DN: I did not live under a rock, so yes in fact I watched many episodes of “Will & Grace” prior to this. I didn’t see the mini-series. I had heard about it, and I decided not to watch it while I was in the process of getting this job because I didn’t want to be influenced by it in any way, with what I was doing. So I got the job and I was actually on a plane. I was flying out to visit my husband. He was working out of town. And I watched the mini-series on my computer on the plane. And God’s honest truth is, one day some woman will call the tabloid and say that I’m crazy because I started crying hysterically in my seat because I had no idea that I was on such a good show. Honestly, I just cried, and fear and being totally overwhelmed at where I just ended up washed over me while I sat in that seat. So watching the mini-series after getting the job was almost a better day for me than the day I got the job because I didn’t really know what I’d got myself into when I showed up at USA Network that day.
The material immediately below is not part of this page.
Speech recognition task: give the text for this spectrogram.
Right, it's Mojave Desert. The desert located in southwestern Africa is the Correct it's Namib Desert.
Are you in any of the fantasy sequences, or do you have plans for any of those in the upcoming ones?

DN: I am. I’m in a few, and they’re my favorite scenes to shoot. Every script, the first thing I do is look to see if I get to be in a fantasy sequence because it’s my favorite thing. The Indiana Jones fantasy sequence I think is my favorite one, early on. And then we have another really great one that I don’t know if you guys know about, so maybe I shouldn’t say. Can I? There’s one. It’s a take on Hello Dolly but it’s Hello Molly. And all I can say is Hart Bochner in a song-and-dance number is—it’s totally worth the price of admission! That’s all I can say.

So you’re a small-town Ohio girl. You’re out here in Los Angeles, you get this big, hot show on a great network. What are some of the annoying, Hollywood-wife, LA woman peccadilloes that you noticed here that you will never succumb to?
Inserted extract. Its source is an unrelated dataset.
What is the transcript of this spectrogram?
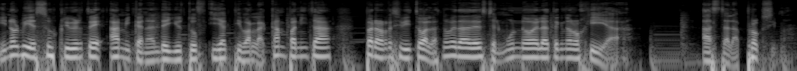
y no olvides suscribirte a mi canal de YouTube y activar la campanita para recibir todas las novedades del mundo de la tecnología. Hasta la próxima.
DN: I like to eat. I do. A lot. Daily. Several times. I love eating. Like, I like to wake up in the morning and do it. And I love to not—I don’t want my life to be centered around how I look. And that’s a really difficult choice to make as an actor because people love—people love when you look bad. But I just feel like that Hollywood wife stuff of—a fraudulent amount of thought goes into lunching and shopping and how you look and what you drive. And I don’t know, more important to me than that is, if I can spend more time thinking about how I’m affecting other people and how I’m contributing to the world that I live in, if I can do 51 of that and 49 of, “I hope my hair looks good,” then maybe I’ve succeeded without this town completely corrupting me. And I really like pasta. And bread.

That’s against the law here in this county.

DN: I’m half Italian. I grew up on pasta and bread, and I don’t understand not being allowed to eat it. It hurts.

Can you talk a little bit about how your character evolves throughout the season? Where she starts and where she kind of ends up?

DN: Liz, in a few ways she evolves. And one way certainly is her relationship with Devon. It goes to a very deep valley and then it sort of peaks again and comes down again. Her level of insecurity gets higher and higher and higher throughout the season, until finally there’s an eruption and the beginning of a healing, which for me as an actor was a really great process to get to go to.
And as far as her friendship with Molly and being part of the coven, Liz does start to feel more comfortable, which is really nice because as it is I’m sort of the new kid in school on the show, meaning in life as well. Debra and Judy and Chris have all worked together before, and they spent three months in the trenches in Australia. So in a lot of ways my experience personally has kind of paralleled Liz’s, so as I’ve gotten more comfortable with my new friends so has Liz, which has been really nice for me.